So now you’ve created an online directory, optimized the directory for search engines and learned how to attract consumers. At this point, the online directory should be up and running. So the next question is: how can you know if the online directory is successful?
This is part four of our four-part series: what metrics can directory publishers look at to measure an online directory’s success?
How Are Consumers Finding the Directory?
Last week we talked about how directory publishers can attract consumers to their online directories. So, now that the directory is up and running, it’s time to look at how consumers are actually finding the directory – and it may not be how you think.
Organic Traffic From Search Engines
What keywords are driving organic traffic to the online directory? This is where you can measure the success of the SEO optimization efforts for the directory’s website.

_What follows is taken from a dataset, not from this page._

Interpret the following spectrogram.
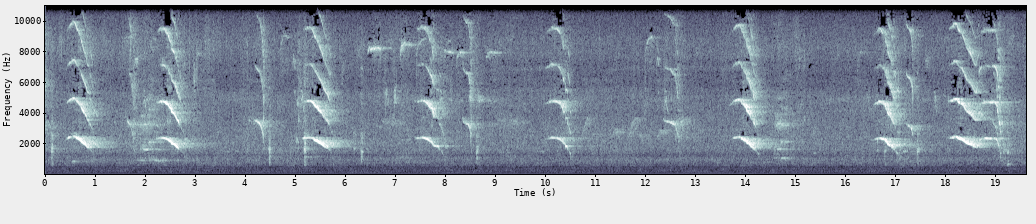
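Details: Captive Malayan tapirs calling from their house at Tama Zoological Park during pairing: high, thin whistles that sweep sharply downward, given singly or in quick clusters every few seconds, over a steady background hiss.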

One way you can measure what keywords are driving traffic to the directory’s website is by using Google Search Console. If you haven’t set up Google Search Console for the directory’s website yet, you should! Google Search Console is an easy-to-use tool where you can measure the website’s impressions, clicks, click-through-rate (CTR), and the average position that the online directory is showing up in search results. Google Search Console will also allow you to see what keywords the directory is appearing for in search engine results.

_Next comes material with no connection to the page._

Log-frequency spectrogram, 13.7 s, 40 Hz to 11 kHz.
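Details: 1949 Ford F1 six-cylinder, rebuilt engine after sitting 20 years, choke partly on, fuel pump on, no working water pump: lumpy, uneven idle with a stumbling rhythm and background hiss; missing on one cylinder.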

Another useful tool for measuring traffic is Google Analytics. For organic traffic data, click Acquisition, then All Traffic, then Channels, and finally Organic Search. Google Analytics can also be used to measure traffic from sources besides search engines, such as from social media.
Using tools like these to discover the online directory’s keyword analytics is one way you can see the online directory’s success. You can also use this data to further optimize the content and SEO on the directory’s website to drive not only more traffic, but the specific traffic you want!
Directory Email Capture Rates
A lot of directory publishers use email marketing to bring consumers and potential advertisers back to the directory’s website. If you are utilizing email marketing (which you should be!), you can measure email capture rates to determine how successful your email campaign is.
Measuring the directory’s email capture rate is pretty easy. First decide what time period you want to measure — it can be the past week, month or even year. Take the total number of new email subscribers the directory has received during that period, and then divide that number by the total number of unique visitors to the directory’s website during the same time period. You can use Google Analytics to determine the number of unique visitors.
Paid Advertising on the Directory’s Website
Are you or the company getting paid for advertisements on the online directory’s website? Paid revenue through ads is another way to measure the directory’s success. Directories that attract consumers and other traffic can monetize their website by including ads. If you don’t know where to start, including non-intrusive ads on the directory’s website is relatively easy.
You can sign up for Google AdSense to conveniently include ads on the website. If you opt for Google AdSense, Google will put relevant advertisements on the directory’s website. It’s completely free, and you don’t have to deal with advertisers directly. However, in exchange for Google doing a lot of the work, Google keeps 32% of the advertising revenue while the remaining 68% would go to you.
You could also appeal to businesses directly! If the online directory has successfully gotten a lot of engagement from local businesses, you could offer to advertise for them directly on the directory’s website and keep 100% of the revenue!
Measuring Success Never Ends
Like any business, success can always be increased! Even if you are very happy with the way the online directory is performing, there’s always room for improvement. Remember to set clear goals for the directory and keep measuring to see if those goals are being met.
This article is part four of our four part series. In case you missed the past three, here are the links to the other parts of this series: